The army has a new plan to fight rampant suicide, depression and post-traumatic stress disorder: a $117 million program to train soldiers in "emotional resiliency." Beginning in October, all 1.1 million soldiers will receive intensive training aimed at helping them identify and change destructive thinking patterns, reports the New York Times. Some observers and army officers are wary of the program.
Experts caution that the program's techniques have been tested only on children and teenagers, not adults, while sergeants worry the program is too "touchy-feely" to fit a military culture hostile to talking about emotions.

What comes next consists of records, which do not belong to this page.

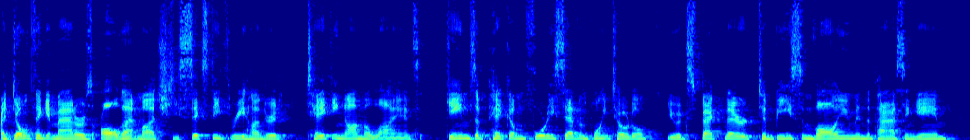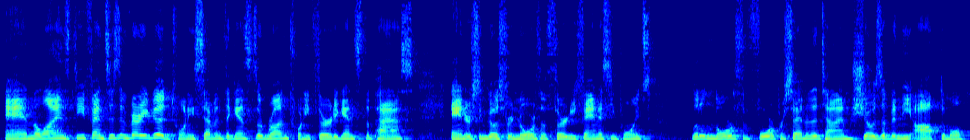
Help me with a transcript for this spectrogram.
I don't think it matters all that much. He's 6,300, taking on the Lions. Games a pick 'em, 47 point total. You expect there to be some volume in the passing game, and the Lions defense isn't very good. 27th against the run, 23rd against the pass. Anderson goes for north of 30 fantasy points, little north of 4% of the time, shows up in the optimal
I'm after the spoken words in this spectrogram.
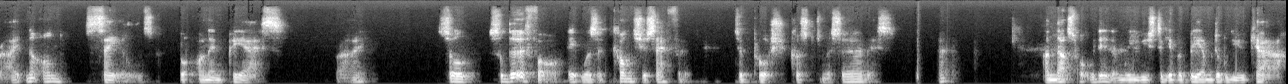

But with a fifth of Iraq and Afghanistan vets suffering from mental health problems, commanders "need a program that gives soldiers and their families better ways to cope," said a general.